With the exception of his songs, and the incomparable tale of “Tam o’ Shanter,” the first edition, of which a facsimile was recently published by the late Mr. M’Kie of Kilmarnock, contained all the poems on which his great reputation rests. They were nearly all composed after he became tenant of Mossgiel. In little more than two years, Burns had produced enough to enable him to take rank among the great poets of the world. He had, besides, achieved so much under circumstances unparalleled in the annals of poetry. Poets, it is true, in all times have experienced the extremes of misery. Johnson, Goldsmith, and Otway endured penury and hunger to which Burns was a stranger. But these men were trained to think, and lived by thinking; imagination and memory were the spheres in which they daily moved. The Scottish poet belongs to another world. From childhood, until his poetry shone out suddenly a star of the first magnitude, Burns led a life of incessant toil-toil involving so little mental exertion that it is supposed in time to blunt the keenest intelligence. He had thrown off the most brilliant of his poems during three years crowded by cares, indiscretions, and sorrows. No poet ever owed less to his predecessors in the field; for although he borrowed the form of his stanza from Fergusson, he could not possibly have made a more unfortunate choice. Throwing the whole antiquated machinery of fashionable verse far out of his sight, he looked on nature face to face. Admiring Pope, Addison, and Ramsay, he made no effort to seize their artificial graces; far above them or far below them, he followed a path in which the print of no previous footstep marked the ground.

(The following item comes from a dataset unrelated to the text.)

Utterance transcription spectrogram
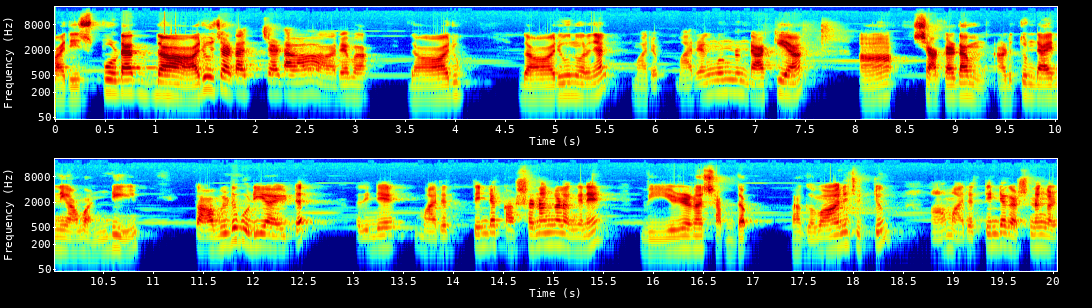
പരിസ്ഫുട ദാരു ചടച്ചടാരവ. ദാരു ദാരു എന്ന് പറഞ്ഞാൽ മരം മരം കൊണ്ടുണ്ടാക്കിയ ആ ശകടം അടുത്തുണ്ടായിരുന്ന ആ വണ്ടി തവിട് പൊടിയായിട്ട് അതിന്റെ മരത്തിന്റെ കഷണങ്ങൾ അങ്ങനെ വീഴണ ശബ്ദം. ഭഗവാന് ചുറ്റും ആ മരത്തിന്റെ കഷ്ണങ്ങൾ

Towards the end of last century originality in department of thought was unknown. The fact that Burns resembled no writer living or dead was itself a relief; but every cavil was silent before the wonderful humour and pathos of the Ayrshire bard. The severest Calvinist — condemn profane poetry as he might — grew indulgent to the author of “The Cottar’s Saturday Night.” Discerning readers observed in the descriptive passages of “The Vision,” glowing as they are with poetical light, an imaginative power second to none which had appeared in Britain for a century. The tenderness and beauty of the addresses to the “Daisy” and “The Mouse” seemed a revelation direct from the heart of nature.
We can scarcely conceive the impression which they made upon the people. “Old and young,” says Heron, “high and low, grave and gay, learned or ignorant, were alike delighted, agitated, transported. I was at the time resident in Galloway, contiguous to Ayrshire, and I well remember how even plough-boys and maid-servants would gladly have bestowed the wages they earned the most hardly, and with which they wanted to purchase necessary clothing if they might procure the works of Burns.”
By his first edition Burns cleared twenty pounds, and with this sum he might at once have proceeded on his voyage to the West Indies. But some volumes of his poetry had fallen into the hands of those who discerned that a great original genius was once more vouchsafed to Scotland, and resolved that more should be made of him in his own land. Among these were Professor Dugald Stewart, who had a summer residence at Catrine, and Mrs. Dunlop of Dunlop, whose friendship he gained for life by the “Cottar’s Saturday Night.” In this crisis the intelligent clergy were conspicuously